◆ **TASK DETAILS**
Line by line, output everything from the one that contains "The picture above" through the end of the material below, exactly as written and with no pictures.

▬▬▬▬▬▬▬▬▬▬

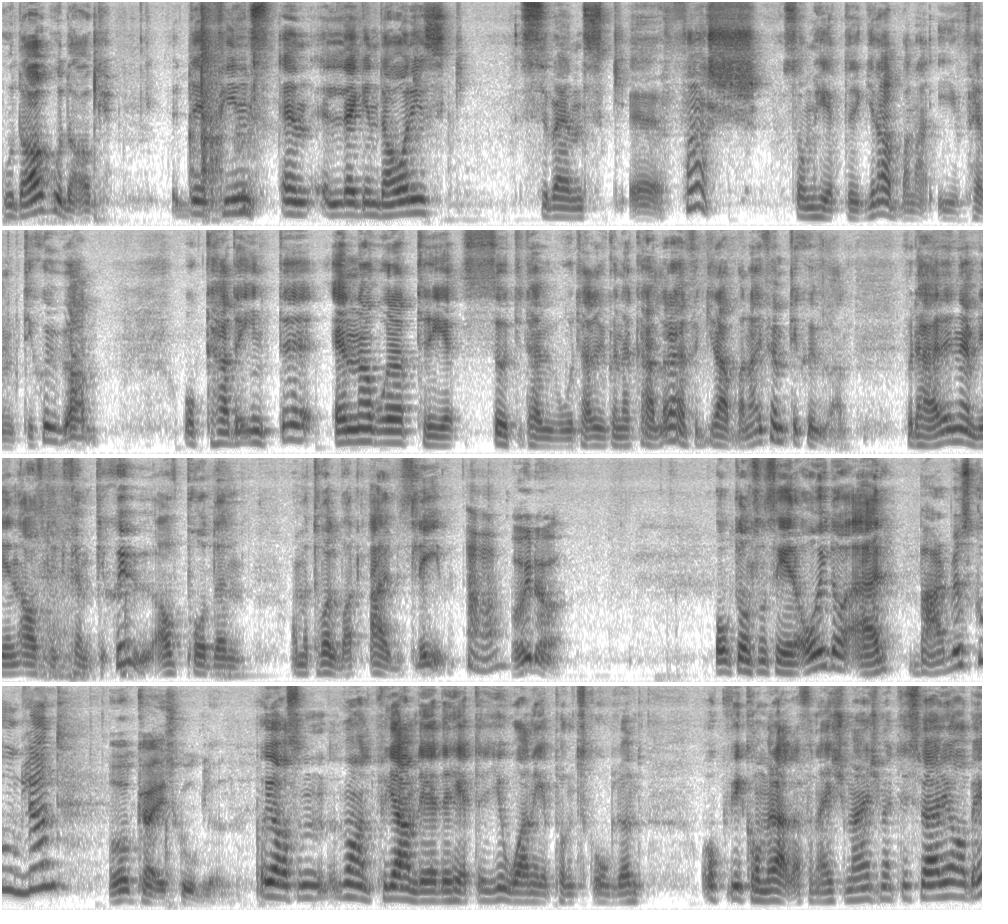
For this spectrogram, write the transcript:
God dag, god dag. Det finns en legendarisk svensk eh, fars som heter Grabbarna i 57an. Och hade inte en av våra tre suttit här vid bordet hade vi kunnat kalla det här för Grabbarna i 57an. För det här är nämligen avsnitt 57 av podden om ett hållbart arbetsliv. Ja. Oj då. Och de som säger oj då är Barbro Skoglund. Och Kaj Skoglund. och jag som vanligt programledare heter Johan E. Skoglund. Och vi kommer alla från Age Management i Sverige AB.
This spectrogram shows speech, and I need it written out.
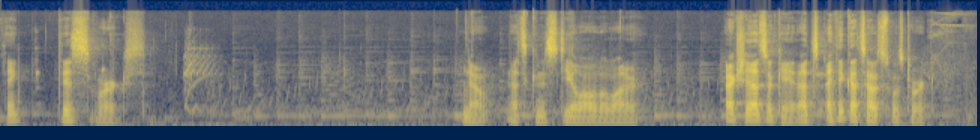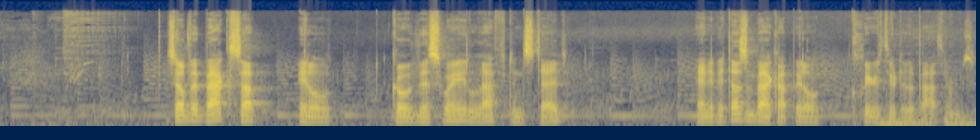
think this works. No, that's gonna steal all the water. Actually, that's okay. That's I think that's how it's supposed to work. So if it backs up, it'll go this way, left instead. And if it doesn't back up, it'll clear through to the bathrooms.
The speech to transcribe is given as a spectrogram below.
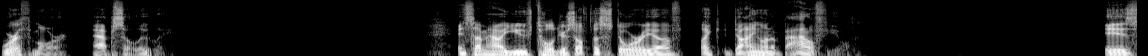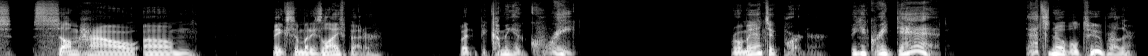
Worth more, absolutely. And somehow you've told yourself the story of like dying on a battlefield is somehow um, make somebody's life better, but becoming a great romantic partner, being a great dad, that's noble too, brother.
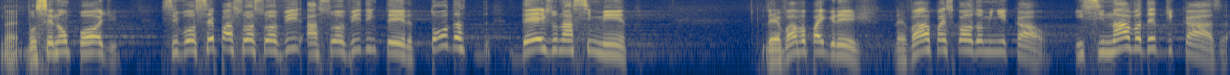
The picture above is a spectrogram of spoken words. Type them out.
Né? Você não pode se você passou a sua, vi a sua vida inteira, toda desde o nascimento, levava para a igreja, levava para a escola dominical, ensinava dentro de casa,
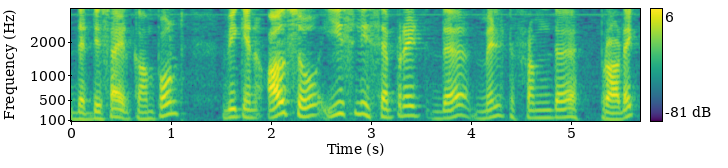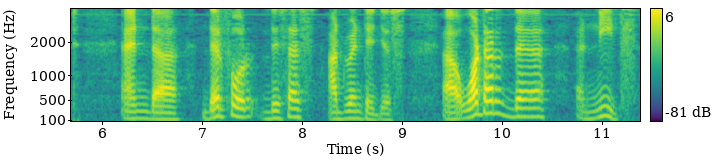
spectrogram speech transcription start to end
the desired compound we can also easily separate the melt from the product and uh, therefore, this has advantages. what are the uh, needs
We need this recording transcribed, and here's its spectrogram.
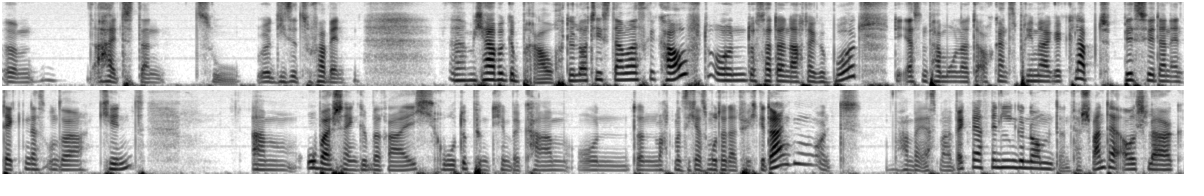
ähm, halt dann zu, äh, diese zu verwenden. Ähm, ich habe gebrauchte Lottis damals gekauft und das hat dann nach der Geburt die ersten paar Monate auch ganz prima geklappt, bis wir dann entdeckten, dass unser Kind am Oberschenkelbereich rote Pünktchen bekam. Und dann macht man sich als Mutter natürlich Gedanken und haben wir erstmal Wegwerfwindeln genommen, dann verschwand der Ausschlag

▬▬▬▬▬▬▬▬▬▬

◆ **ANSWER FOR THE TASK**
The picture above is a spectrogram of spoken words. Type them out.
Né? Você não pode se você passou a sua, vi a sua vida inteira, toda desde o nascimento, levava para a igreja, levava para a escola dominical, ensinava dentro de casa,
spectrogram speech transcription start to end
the desired compound we can also easily separate the melt from the product and uh, therefore, this has advantages. what are the uh, needs
We need this recording transcribed, and here's its spectrogram.
ähm, halt dann zu, äh, diese zu verwenden. Ähm, ich habe gebrauchte Lottis damals gekauft und das hat dann nach der Geburt die ersten paar Monate auch ganz prima geklappt, bis wir dann entdeckten, dass unser Kind am Oberschenkelbereich rote Pünktchen bekam. Und dann macht man sich als Mutter natürlich Gedanken und haben wir erstmal Wegwerfwindeln genommen, dann verschwand der Ausschlag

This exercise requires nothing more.